Our backend service is a Git-like revision-controlled resource server, each resource has multiple versions stored in the database and users are able to access all or some of them (through fine-grained authorization, not RBAC, true per resource access-control). The backend service is responsible for calculating the visible set of resources and their contents when serving a request. We would like to be able to use HTTP caching directives to let a proxy server cache responses for more than one user, forming a shared cache and reducing response times even further. The problem is that the server must revalidate whether the user still have access not just to the system but to the resource as well and also must revalidate whether the resource revision is still the one that's the latest version. It is also possible to access versioned and timestamped data which effectively can be cached forever but even then access should be checked. The best possible way of doing this is with the s-maxage=0 or no-cache Cache-Control header value, which would enable the proxy server to cache the content, but when accessing the cached content again due to the expiration revalidation must be performed.
What we were able to achieve is using 1 second expiration with the s-maxage=1, but unfortunately there is no way of telling NGINX to force revalidate in all cases (if there is a config for that please share it with us) so due to the nature of the shared cache users are able to access to the shared content even if they don't have access in our authorization system (which is data leakage and a security issue).
I hope this makes sense.
Any update on this? This feels like a very legitimate problem. I have a server sending the following:
Cache-Control: max-age=0, public, must-revalidate;
And I expected it to cache that response when acting properly according to spec, and revalidate it with the server when it was called again.

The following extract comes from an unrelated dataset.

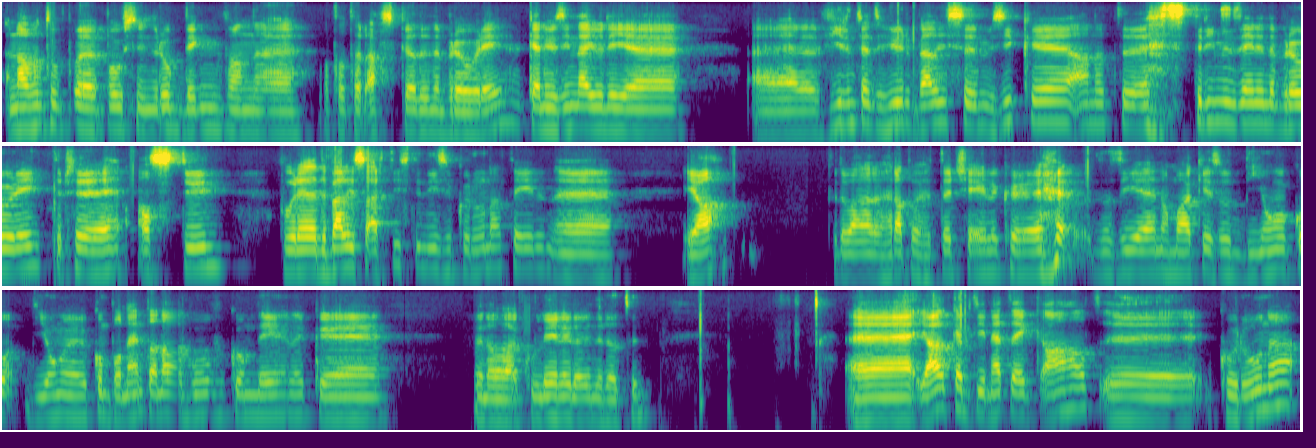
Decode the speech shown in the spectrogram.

Any validation that of what's being said here, or a workaround if this problem still hasn't been fixed in the latest version?